The way I see it, you should live every day like it's your birthday - Paris Hilton
When I was 13 years old, I had images of myself at 18. These images, which were somewhat plagiarized from iconic 80s/90s movies, involved me driving a jeep along the beach in Southern California with beautiful women dancing in the back of my car. So when I turned 18 in a cold Boston suburb driving a eucalyptus green station wagon, it was a bit of a let down. I also fell slightly (and by slightly I mean extremely) short of my high expectations for 21: spraying champagne down from the VIP section of a club, a scenario I'm fairly sure was influenced by music videos.
However, when I turned 30 a few weeks ago, I had no misgivings about not yet realizing the ludicrous goals (start up multi-millionaire) my younger self had set. I can't pinpoint the direct cause of my lack of regret, but I think it's because I'm finally at a point where I have enough historical evidence showing that whatever plans I may have had for myself, things worked out pretty well. I travelled to exotic destinations in Asia and Africa in the two jobs I had before starting my MBA. I have a family that supports the majority of my life decisions, regardless of how non-traditional they are or the tropical disease risks that accompany them. And finally, I am currently a business school student.
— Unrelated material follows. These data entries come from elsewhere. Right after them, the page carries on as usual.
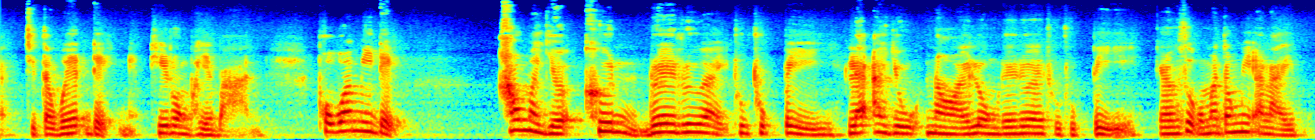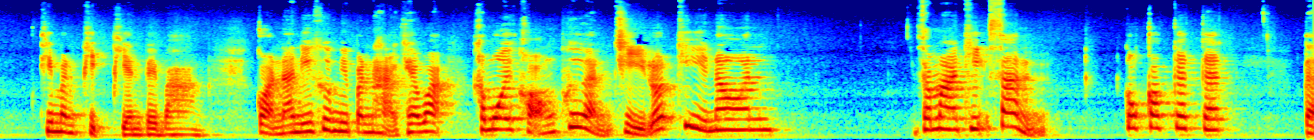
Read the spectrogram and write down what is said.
กจิตเวชเด็กเนี่ยที่โรงพยาบาลพบว่ามีเด็กเข้ามาเยอะขึ้นเรื่อยๆ ทุกๆ ปี และอายุน้อยลงเรื่อยๆ ทุกๆ ปี แกรู้สึกว่ามันต้องมีอะไรที่มันผิดเพี้ยนไปบ้าง ก่อนหน้านี้คือมีปัญหาแค่ว่า ขโมยของเพื่อน ฉี่รถที่นอน สมาธิสั้นก็ก็แก๊กแต่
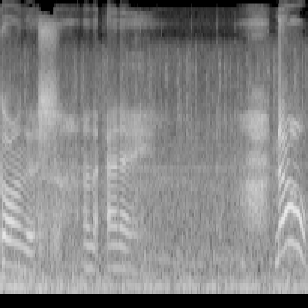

I don't know what you've heard about MBA programs, but there is so much more to it than career and networking opportunities. It is one of the few places in the world where I feel totally normal meeting the CEO of Uber in the morning and then going on pub crawl dressed as Santa Clause in afternoon. The experiences and opportunities are incredible, and I recommend it wholeheartedly to anyone trying to transition sectors, accelerate their career or someone who just needs some time off to reflect on their future.
And so, as I venture into my fourth decade, I am guided by an appreciation for how fortunate I am. I'm not sure if I can follow Paris Hilton's Mantra and live every day like it's a celebration of my existence, but I can take time to reflect on the incredible experiences I have had and the ones I plan to have in the future. This self-awareness nourishes my positive attitude and keeps me smiling when things don't work out as planned. I'd love to have an apartment overlooking Central Park and a private plane by the time I'm 50, but if I have a job I like, family and friends who love me, and some time to enjoy myself, I think I'll be alright. And if for some reason that isn't enough, hopefully I'll at least have a chauffeur by that point.
Isaac Gross is a member of the 2015 MBA class at London Business School. Before coming to London Business School, Isaac worked for the Clinton Health Access Initiative in West Africa and the USA. In Africa, Isaac managed a $10 million HIV medication donation, which provided lifesaving medication to over 50,000 people. He also advised governments on cost reduction strategies. In one instance, he helped Ivory Coast save over $3 million by convincing policy makers to update their HIV treatment protocols and buy medication from low-cost generic manufacturers. Isaac is at London Business School because he wants to transition from public health to development finance. He is on the executive committees of the Africa and Net Impact Clubs at London Business School and enjoys playing golf, tennis and rugby. Isaac graduated from Brown University in 2007 with a Bachelors in Science in Psychology.